Have you had any close calls because you didn’t pay attention to the news?
It’s funny–I’ve been to all these war zones, and the only times I’ve really gotten into trouble were when I let my guard down in places that seemed safe. When I was in Kampala, Uganda, in 1998, I was part of a terrorist attack by an Islamic group. I was tired, and I just sat down to have a beer on the patio of a tourist hotel. Some kid came up, asked for a glass of water, then left his bag on the ground. Luckily, I’d just gone upstairs when the bomb went off. Four people ended up dead, and at least a dozen–some of them foreigners–were injured. It was related to a visit by Bill Clinton, who was making speeches about fighting terrorism. Had I read the paper, I would have known there had been a series of bombings against American installations, and I might have thought better of sitting out in a sidewalk cafe But I was in that bubble, you know. I wasn’t in a war zone mode.

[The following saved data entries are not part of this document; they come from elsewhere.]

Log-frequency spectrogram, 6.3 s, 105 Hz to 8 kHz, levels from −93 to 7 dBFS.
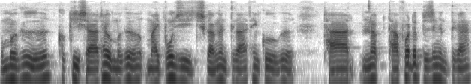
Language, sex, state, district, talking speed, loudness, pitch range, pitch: Wancho, male, Arunachal Pradesh, Longding, 155 wpm, -18 LUFS, 115-135 Hz, 125 Hz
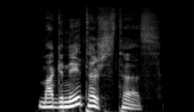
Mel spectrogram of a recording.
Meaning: strong/mixed nominative/accusative neuter singular superlative degree of magnetisch
- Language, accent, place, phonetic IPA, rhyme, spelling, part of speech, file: German, Germany, Berlin, [maˈɡneːtɪʃstəs], -eːtɪʃstəs, magnetischstes, adjective, De-magnetischstes.ogg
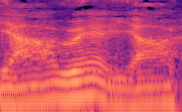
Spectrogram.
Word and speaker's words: 야훼: 뭐 이렇게도 발음하게 됐는데, 히브리 발음으로 보면은 야훼가 본 발음이라고 볼 수가 있습니다. 여호와는 한글화한 그런 발음이다, 이렇게 생각하면 되죠. 우리가 신약 성경에서도 아테네인데 우리는 아덴이라 그러잖아요. 아덴 그렇잖아요. 다르소인데 우리는 다소 이렇게 말하죠. 한글화한 것이죠. 그래서 원래 발음은 야훼가 맞습니다.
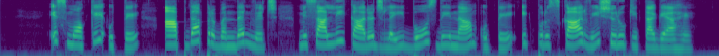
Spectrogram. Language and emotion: Punjabi, neutral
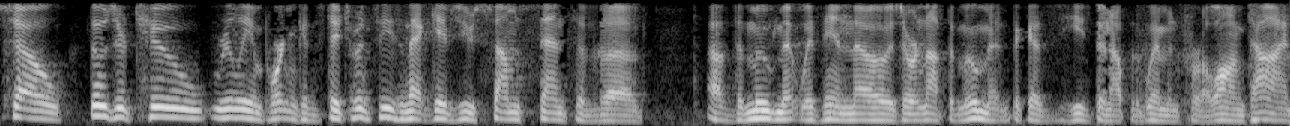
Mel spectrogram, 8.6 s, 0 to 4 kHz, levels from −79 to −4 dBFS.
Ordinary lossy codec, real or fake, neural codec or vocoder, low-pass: AAC, 24 kbps; real; none; 3.6 kHz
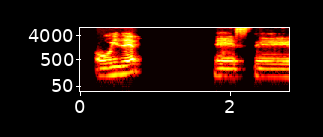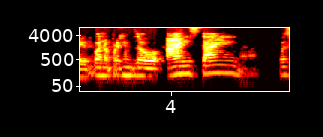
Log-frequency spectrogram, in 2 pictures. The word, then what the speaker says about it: Euler: Entonces, es como los alemanes, los diptongos EU se pronuncia OI, entonces esto es Freud, OI, Euler.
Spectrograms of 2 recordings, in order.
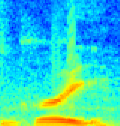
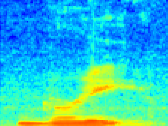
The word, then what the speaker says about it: Gris: and I don't know how do we pronounce this agree agree all right it's French for gray now Kelly you played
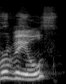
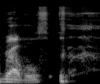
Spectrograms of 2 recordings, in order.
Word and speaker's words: Revels: Or reveals. Revels. I have him on my wall at my school. It's Revels.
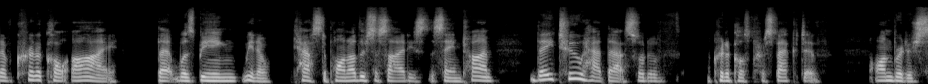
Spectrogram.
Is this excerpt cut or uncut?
uncut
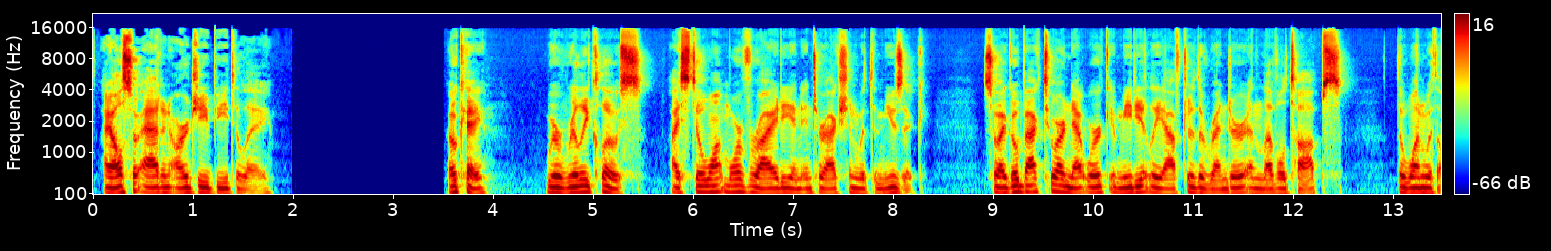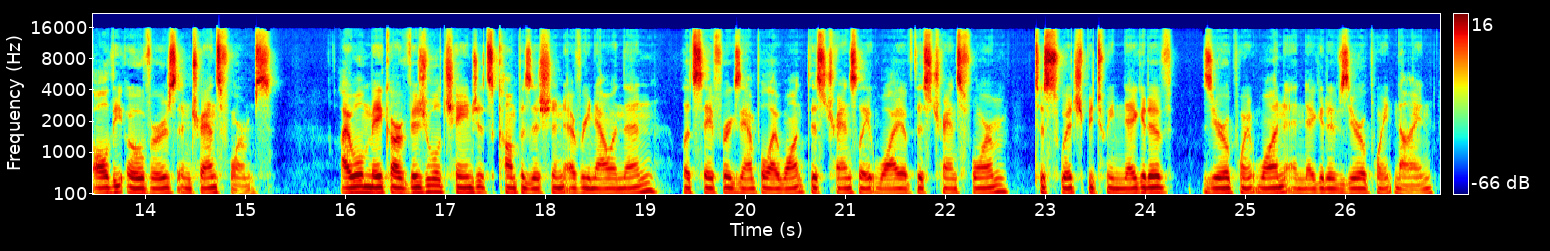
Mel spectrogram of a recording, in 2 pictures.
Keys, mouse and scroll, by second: 0.4 click, 1.4 click, 2.0 click, 2.0 click, 2.1 scroll, 2.4 click, 2.5 click, 2.9 click, 4.2 click, 18.0 click, 25.9 scroll, 25.9 click, 26.3 click, 26.5 Tab.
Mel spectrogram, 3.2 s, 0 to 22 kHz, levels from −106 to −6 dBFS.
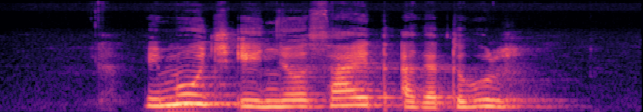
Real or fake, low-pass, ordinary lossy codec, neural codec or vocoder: real; 19.8 kHz; none; none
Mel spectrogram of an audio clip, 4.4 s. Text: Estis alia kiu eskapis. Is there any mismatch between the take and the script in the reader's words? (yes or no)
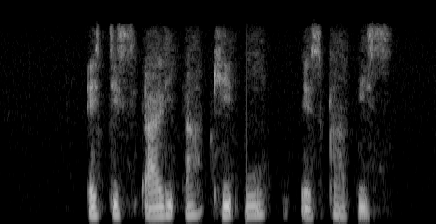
no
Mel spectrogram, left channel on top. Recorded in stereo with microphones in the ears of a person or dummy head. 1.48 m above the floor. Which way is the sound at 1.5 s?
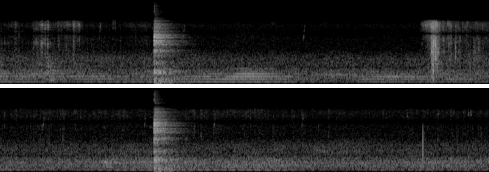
10° right (ahead or behind).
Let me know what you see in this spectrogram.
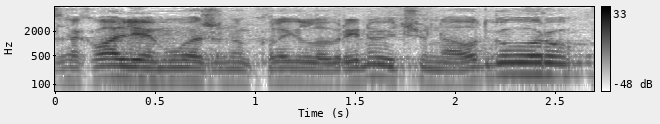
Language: Croatian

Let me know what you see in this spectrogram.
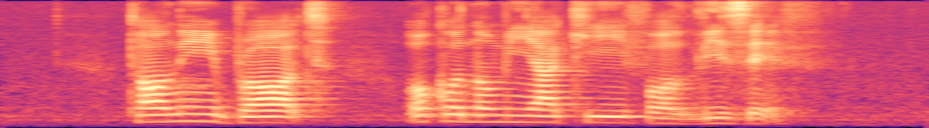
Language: English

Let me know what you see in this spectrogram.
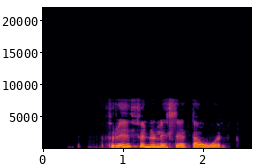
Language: Icelandic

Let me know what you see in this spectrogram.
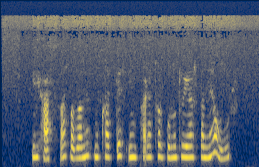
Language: Turkish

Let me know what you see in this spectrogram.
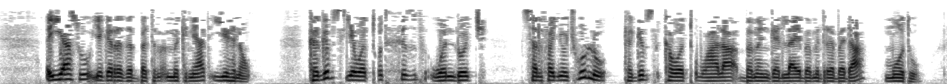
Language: Amharic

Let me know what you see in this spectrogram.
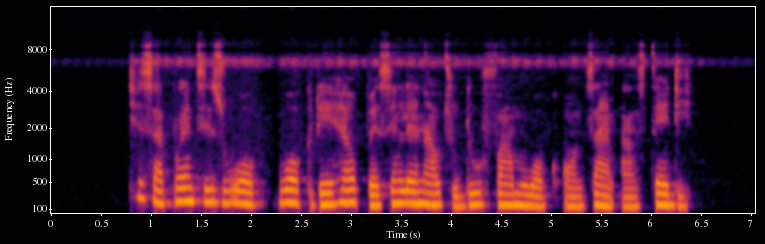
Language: Nigerian Pidgin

How can we get out of that bubble?
It’s hard for 25- or 35-year-old Americans to suddenly learn how to put on their game face and think like they’re in a war zone. But there are some things you can do to be safer. Steer clear of big tourist hotels. Wear dull colors–khaki or black. I always black out the logos on my clothes. I put my backpack in a UN flour bag. I wear a cheap watch. And if I carry a camera, I try to tuck it under my arm out of view. I always tell people the wrong thing if they ask me what I’m doing tomorrow or where I’m going next week. Sometimes I’ll even confuse my guide by telling him one thing and then, the next day, changing plans. It may piss him off, but if he decides to sell me out and help a terrorist group kidnap me, I’ve foiled his plan. I never really lie to people to invent an identity, though. Don’t tell your new friends that you’re Irish or Canadian, because they’re going to figure it out.
So does all this mark the dawn of a more Pelton-like breed of adventure travel?
Well, yeah. A lot of what people call adventure travel is bull. It’s become cool to go someplace that has the cachet of danger, but nobody is prepared to handle real danger. You know, it smells bad, it hurts. And so the tourism industry often tries to isolate people from cultural realities, even going so far as to re-create these realities inside hotels. Travelers enter a foreign country, have a little native show to start off with, then basically ignore the people in that country. But now the situation has changed, and they can’t do that anymore. People are going to have to get out of the tourism rut and look at the reality in front of them if they want to be safe.